Richard Gaskin ambassador at
Wed Dec 7 12:13:05 EST 2016

pink wrote:

 > I'm interested in learning how people save data and settings for
 > applications, especially on mobile devices.
 > The method I have been using is to create an invisible data stack
 > and save the data as custom properties. I like this the most because
 > I tend to put most of my data and settings into arrays, and this
 > requires the least amount of steps and no encoding to read and write.
 > Reading and writing to a text file also works, but does require some
 > sort of encoding and decoding to save arrays.
 > I've experimented a little bit with local database files. In
 > particular I've tried Andre Garzia's database library, and
 > Livecloud's local database, both of which are pretty nice.
 > I'm curious what everyone else uses, and what do you think are the
 > pros and cons of different methods?

There are may ways to store data, each with its strengths and weaknesses.

I don't believe in "best", a "one size fits all" that'll cover every 
need.  App requirements are far too varied to limit oneself to just one 
storage method.

"Best" is what's best for your data structures.

If you need to store LC objects, you'll want to use a stack file.

If your data is a good fit for "normalization" via relational tables, 
use SQLite for local storage, or MySQL or postpreSQL for servers.

If your data can be well expressed with key-value pairs, use arrays 
locally, and a key-value store like CouchDB or MondgoDB for servers (I 
hear there's a great library available for using CouchDB in LC <g>).

With any of them, it'll probably be useful to write getter/setter 
accessor handlers for them, so all the specifics of access are handled 
in one place. With accessors, you can write just a single line to get or 
put data anywhere throughout your code.

With that convenience in place, you won't need to worry about things 
like arrayDecode/arrayDecode, you can just include those in the 
accessors you'll need to handle path stuff and other details, so 
everything is in one place.

Sufficiently generalized accessors may even allow you to change the 
storage mechanism later on without changing any other code beyond those 
two accessors.

Lots of options.  Total freedom.  The world is your oyster.

Let your app's business logic be your guide.  Choose the storage model 
that fits your data structures, not the other way around.

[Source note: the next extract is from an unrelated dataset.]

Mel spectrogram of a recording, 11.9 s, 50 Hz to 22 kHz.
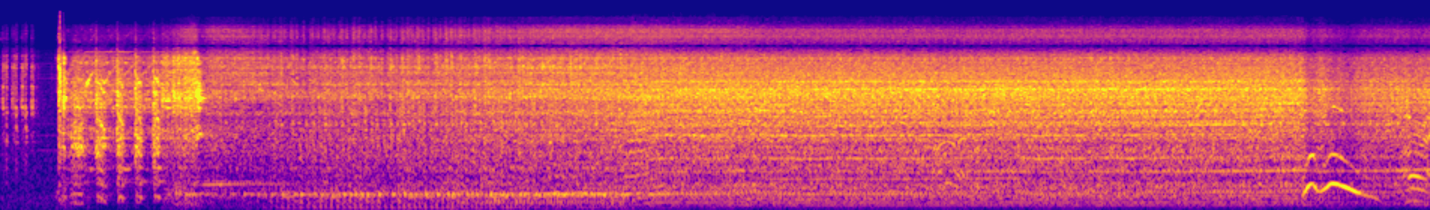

  Richard Gaskin
  Fourth World Systems
  Software Design and Development for the Desktop, Mobile, and the Web
  Ambassador at      

More information about the Use-livecode mailing list